  • Open Access English
    Authors: 
    Galgani, Luisa; Engel, Anja; Rossi, Claudio; Donati, Alessandro; Loiselle, Steven Arthur;
    Publisher: PANGAEA - Data Publisher for Earth & Environmental Science
    Project: EC | POSEIDOMM (702747)

    Chromophoric dissolved organic matter (CDOM) is the photo-reactive fraction of the marine dissolved organic matter (DOM) pool. Changes in CDOM quality and quantity have impacts on marine microbial dynamics and the underwater light environment. One major source of CDOM is produced by marine bacteria through their alteration of pre-existing DOM substrates. In a series of microcosm experiments in controlled marine conditions, we explored the impact of polystyrene microplastics on the quality and quantity of microbial CDOM, observing an increased production of CDOM with changes in its molecular weight, which resulted from either an increased microbial CDOM production or an enhanced transformation of DOM from lower to higher molecular weight CDOM. This open dataset reports CDOM, bacteria, DOC and oxygen data collected in the series of microcosm experiments recently published. They refer to Experimental Set-up 1 and Experimental Set-up 2 (ES1, ES2). The CDOM data from the blank control experiment are also reported.

  • Open Access
    Authors: 
    N, Teixidó; MC, Gambi; V, Parravacini; K, Kroeker; F, Micheli; S, Villéger; E, Ballesteros;
    Publisher: Zenodo
    Project: EC | Future4Oceans (702628), EC | BANDIERA (600407)
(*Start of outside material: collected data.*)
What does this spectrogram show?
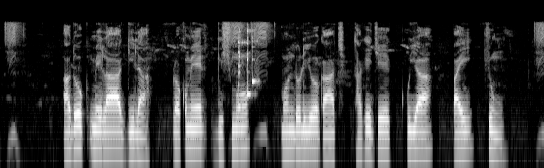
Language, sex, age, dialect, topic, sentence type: Bengali, male, 18-24, Rajbangshi, agriculture, statement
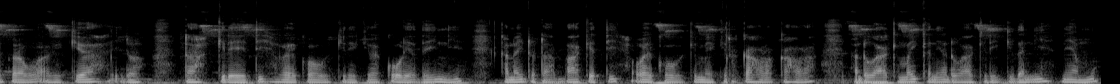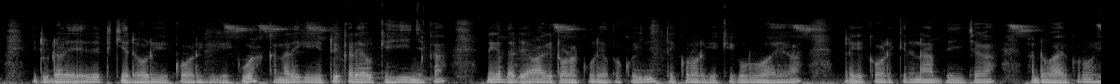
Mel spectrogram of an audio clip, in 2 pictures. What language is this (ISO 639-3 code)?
kik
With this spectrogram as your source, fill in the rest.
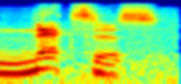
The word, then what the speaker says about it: Nexuiz: the Xbox Live marketplace it's called Nexus but it's spelled like next you is you damn straight homie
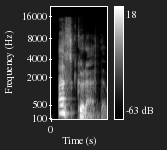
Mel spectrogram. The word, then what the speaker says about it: Askeladd: Oh putain, j'arriverai jamais à le prononcer. Askeladd, voilà, Askeladd.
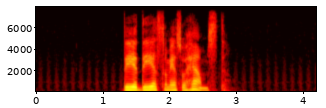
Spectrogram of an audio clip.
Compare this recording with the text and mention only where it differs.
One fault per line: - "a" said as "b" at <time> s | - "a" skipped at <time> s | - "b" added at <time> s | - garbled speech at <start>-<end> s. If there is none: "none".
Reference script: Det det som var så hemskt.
- "är" added at 1.4 s
- "var" said as "är" at 2.0 s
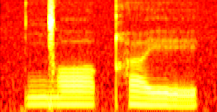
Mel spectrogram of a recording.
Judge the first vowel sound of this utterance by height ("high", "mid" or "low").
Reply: low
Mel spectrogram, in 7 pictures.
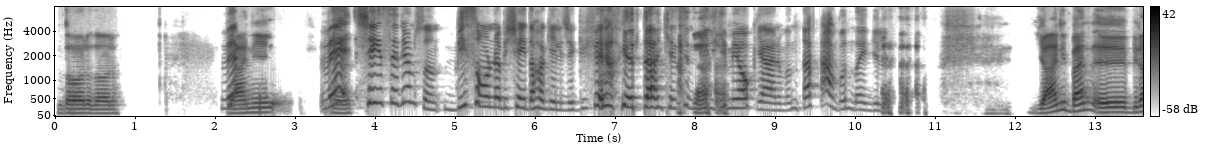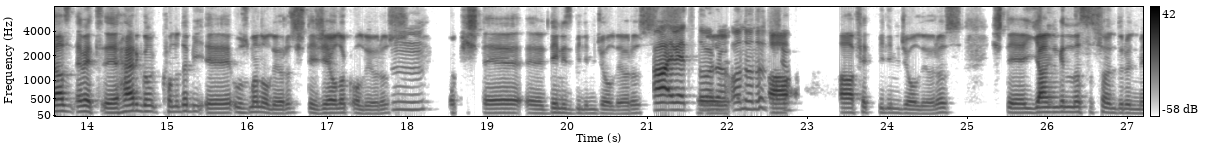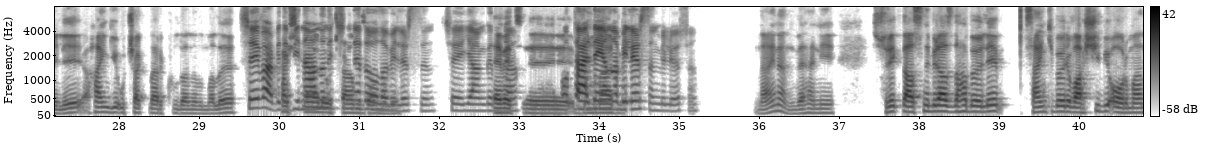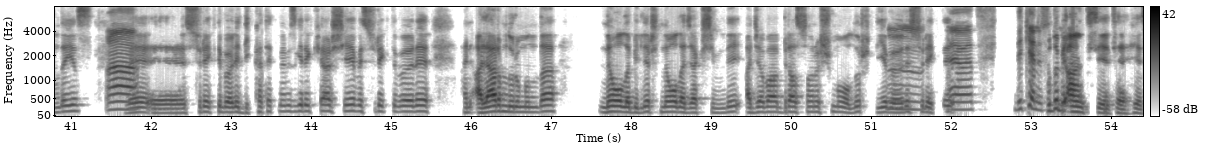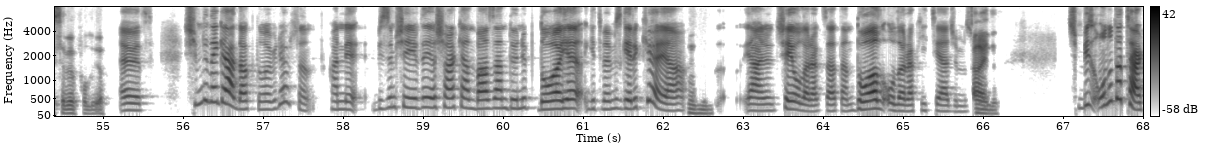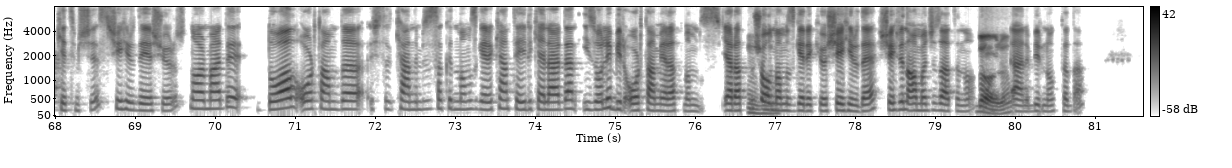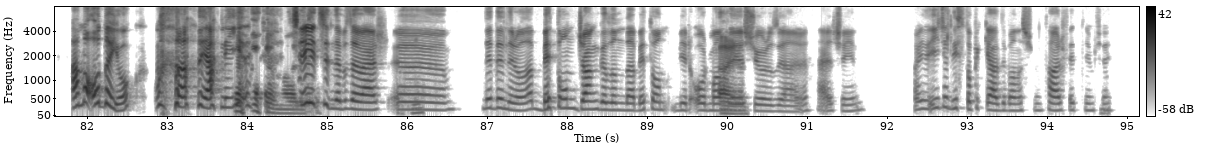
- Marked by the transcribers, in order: other background noise; laughing while speaking: "felaketten"; chuckle; laughing while speaking: "bunla"; laugh; laugh; chuckle; in English: "jungle'ında"
- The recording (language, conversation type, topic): Turkish, unstructured, Dünyadaki güncel haberleri takip etmek neden önemlidir?
- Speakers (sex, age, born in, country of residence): female, 40-44, Turkey, Austria; other, 25-29, Turkey, Germany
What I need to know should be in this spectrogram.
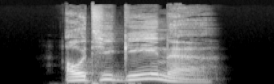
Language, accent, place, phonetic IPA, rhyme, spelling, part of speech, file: German, Germany, Berlin, [aʊ̯tiˈɡeːnə], -eːnə, authigene, adjective, De-authigene.ogg
- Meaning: inflection of authigen: 1. strong/mixed nominative/accusative feminine singular 2. strong nominative/accusative plural 3. weak nominative all-gender singular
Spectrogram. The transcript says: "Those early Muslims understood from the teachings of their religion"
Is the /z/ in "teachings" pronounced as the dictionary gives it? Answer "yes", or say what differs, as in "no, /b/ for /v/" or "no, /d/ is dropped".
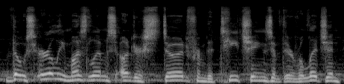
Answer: yes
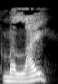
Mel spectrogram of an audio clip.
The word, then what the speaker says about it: Milat: So Dahmer's going up against Ivan Malay. I believe M-I-L-A-T, but I'm assuming because it's kind of foreign, the T is silent.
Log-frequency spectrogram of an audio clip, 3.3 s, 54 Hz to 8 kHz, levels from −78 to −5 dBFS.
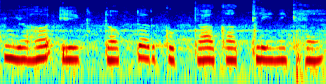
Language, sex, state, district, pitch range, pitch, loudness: Hindi, female, Rajasthan, Bikaner, 230-245 Hz, 230 Hz, -15 LUFS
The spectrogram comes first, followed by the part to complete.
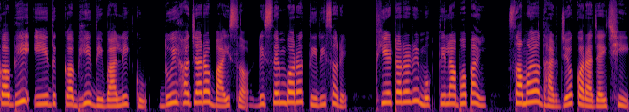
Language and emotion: Odia, neutral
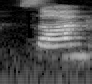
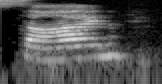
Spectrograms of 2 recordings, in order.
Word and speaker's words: sine: of the whole word no it is not the word sin it is not the word sin it's a long I please don't call it sin because then that tells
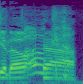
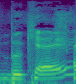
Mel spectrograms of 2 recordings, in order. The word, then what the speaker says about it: bokeh: So is it pronounced bouquet or bokeh? – Bouquet. – I don't think it's bouquet. – You know, no. I saw it both ways. – It's bokeh.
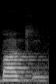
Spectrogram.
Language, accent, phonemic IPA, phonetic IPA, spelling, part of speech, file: Armenian, Eastern Armenian, /bɑˈɡin/, [bɑɡín], բագին, noun, Hy-բագին.ogg
- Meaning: 1. altar (pagan) 2. pagan shrine, pagan temple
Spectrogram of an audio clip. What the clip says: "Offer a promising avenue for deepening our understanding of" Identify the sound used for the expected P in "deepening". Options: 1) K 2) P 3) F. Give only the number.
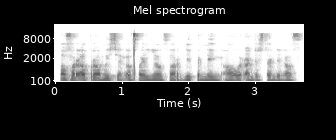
2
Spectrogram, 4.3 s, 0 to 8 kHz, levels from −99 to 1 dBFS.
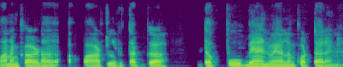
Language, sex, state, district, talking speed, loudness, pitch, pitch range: Telugu, female, Andhra Pradesh, Krishna, 125 wpm, -17 LUFS, 145 Hz, 140-145 Hz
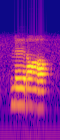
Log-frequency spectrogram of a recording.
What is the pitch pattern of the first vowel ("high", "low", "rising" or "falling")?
low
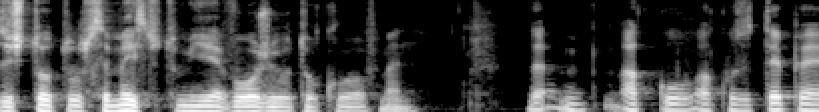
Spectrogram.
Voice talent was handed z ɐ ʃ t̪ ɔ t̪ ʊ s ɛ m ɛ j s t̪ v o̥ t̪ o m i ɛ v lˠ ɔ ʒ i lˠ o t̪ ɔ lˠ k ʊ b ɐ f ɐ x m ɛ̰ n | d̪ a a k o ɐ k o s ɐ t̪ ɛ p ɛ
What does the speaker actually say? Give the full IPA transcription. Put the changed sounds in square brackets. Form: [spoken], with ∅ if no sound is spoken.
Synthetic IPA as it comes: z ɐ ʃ t̪ ɔ t̪ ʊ s ɛ m ɛ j s t̪ v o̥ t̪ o m i ɛ v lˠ ɔ ʒ i lˠ o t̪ ɔ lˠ k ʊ [v] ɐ [v] ɐ [f] m ɛ̰ n | d̪ a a k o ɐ k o [z] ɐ t̪ ɛ p ɛ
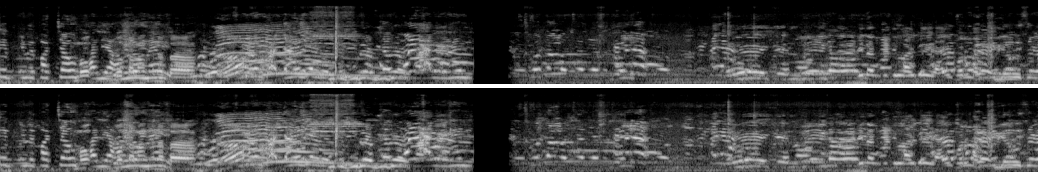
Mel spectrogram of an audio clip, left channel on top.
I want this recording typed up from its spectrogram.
बच्चा उठा लिया हम लोग ने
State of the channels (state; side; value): normal; both; correlation -0.08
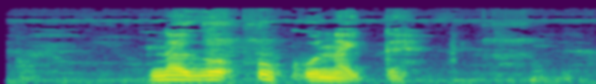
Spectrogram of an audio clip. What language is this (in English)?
Nüpode Huitoto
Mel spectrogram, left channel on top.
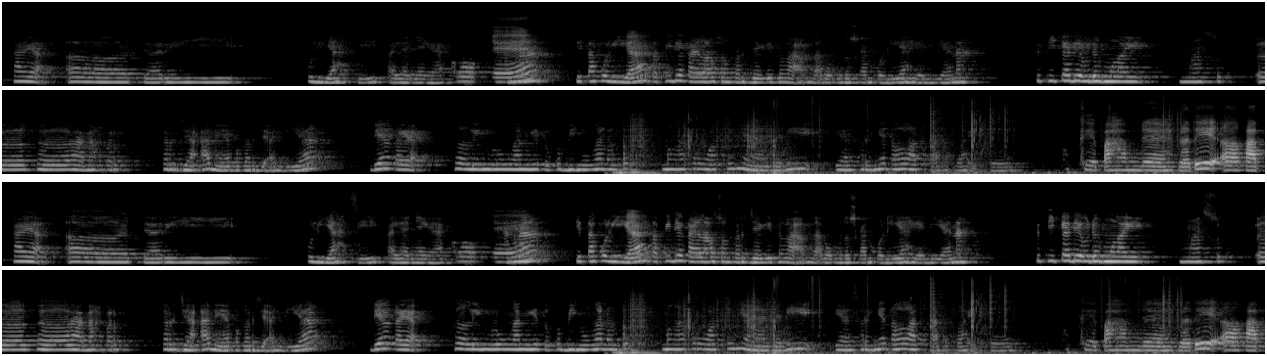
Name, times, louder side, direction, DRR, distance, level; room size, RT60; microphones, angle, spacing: voice 1, 0.1-2.3 3.1-4.4 5.0-5.4 5.9-9.7 10.5-11.4 11.8-12.2 12.5-13.8 14.2-15.8 16.3-16.8 17.1-18.8 19.2-20.7 21.0-22.7, right 1 dB, 50° right, 4 dB, 1.7 m, -32 dB
voice 2, 4.5-5.3 23.4-25.2, left 2 dB, 50° left, 9 dB, 0.9 m, -30 dB
sound 1, 18.6-24.6, right 1 dB, 15° right, 1.7 m, -43 dB
15.5 x 8.6 x 6.0 m, 0.80 s
head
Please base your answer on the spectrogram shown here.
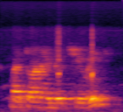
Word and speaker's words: Matone de Chiwit: So that's actually where I founded my project, Matone de Chiwit. That's how you pronounce it.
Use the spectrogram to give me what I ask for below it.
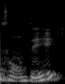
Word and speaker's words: vendez: Pronounce the EZ at the end of vous vendez like an E sound. E accent aigu. E. Vous vendez.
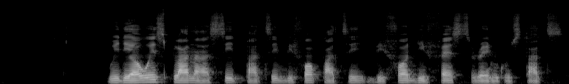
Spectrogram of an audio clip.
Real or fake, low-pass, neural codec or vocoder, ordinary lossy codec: real; 14.4 kHz; none; none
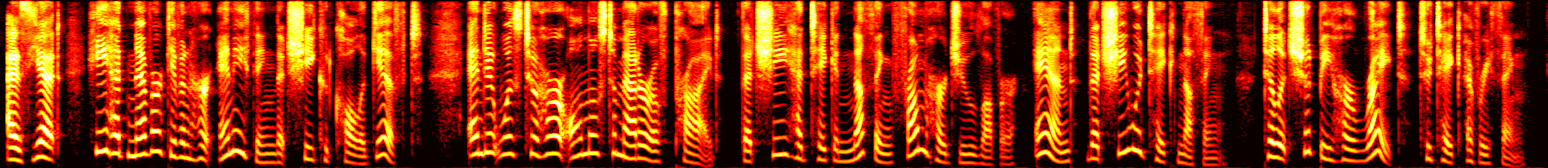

    This repository contains the data files and R codes used to analyze the data and generate the results for this research article. Nuria Teixidó, Maria Cristina Gambi, Valeriano Parravacini, Kristy Kroeker, Fiorenza Micheli, Sebastien Villéger, Enric Ballesteros (2018) Functional biodiversity loss along natural CO2 gradients. Nature Communications. DOI: 10.1038/s41467-018-07592-1. https://www.nature.com/articles/s41467-018-07592-1 Abstract: The effects of environmental change on biodiversity are still poorly understood. In particular, the consequences of shifts in species composition for marine ecosystem function are largely unknownwe assess the loss of functional diversity, i.e. the range of species biological traits, in benthic marine communities exposed to ocean acidification (OA) by using natural CO2 vent systems. We found that functional richness is greatly reduced with acidification, and that functional loss is more pronounced than the corresponding decrease in taxonomic diversity. In acidified conditions, most organisms accounted for a few functional entities (i.e. unique combination of functional traits), resulting in low functional redundancy. These results suggest that functional richness is not buffered by functional redundancy under OA, even in highly diverse assemblages, such as rocky benthic communities. This research was supported by the National Geographic Society (Window to the Future, Grant No. 9771-15) and the Total Foundation (High-CO2 Seas project, Grant No. BIO-2016-081-4). NT was supported by a Maire Curie- Cofund (FP7-PEOPLE- Marie Curie Bandiera- Cofund, GA No. 600407) and by a Marie Sklodowska-Curie Global Fellowship under the European Union’s Horizon 2020 research and innovation programme (H2020-MSCA- IF- 2015, GA No. 702628).